The Ridger, FCD said...

I have, as a matter of fact, had the "do you really want to ...?" save me - I'm not that good with the little pad on my laptop (tremors) and often I'm hitting the X when I want to hit the minimize... Which is why I like to have the things there to turn off rather than not have them.

But your ATM interface sounds like it was made by PeopleSoft. There's an application I have to use on a regular basis at work which will step you through four intermediate screens, each of which has ONE option, before getting to the final screen. That annoys me intensely every time I have to do it.

[ICR] said...

It does seem like a rather unnecessary step. The only plausible reason I can think of as to why it's there (other than incompetence) is for learned behaviour.
I know where all the buttons are on the normal machine I use, and I can pretty much take out money without looking.
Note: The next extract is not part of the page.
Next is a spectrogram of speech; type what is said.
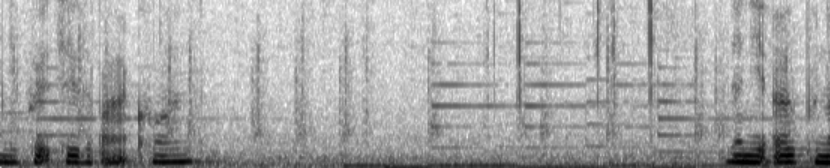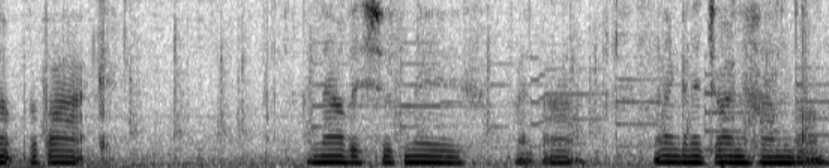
And you put it through the back one. And then you open up the back. And now this should move like that. And I'm going to join the hand on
If a step is suddenly added when you get another account you are prone to make a mistake.
However this could be avoided by positioning the buttons differently between the step before and after so that should you automatically move onto the next step nothing bad happens. Still doesn't then take into account if you continue on after that though.

Barry Leiba said...

Another good reason, from "icr". See, that's why I post these things — it's not just to rant, it's that sometimes I get new views, which I hadn't considered before.

I'm convinced that the ATM thing isn't just lazy programming. Maybe they fought that fight with the customer and lost. Maybe it's to remind you what account the money's going into, to prevent an, "Oops, I'm at the wrong bank!" situation. Maybe it's to provide a consistent UI in the event that the user adds an account (or removes one). Maybe all of the above.

Thanks for all the comments, everyone.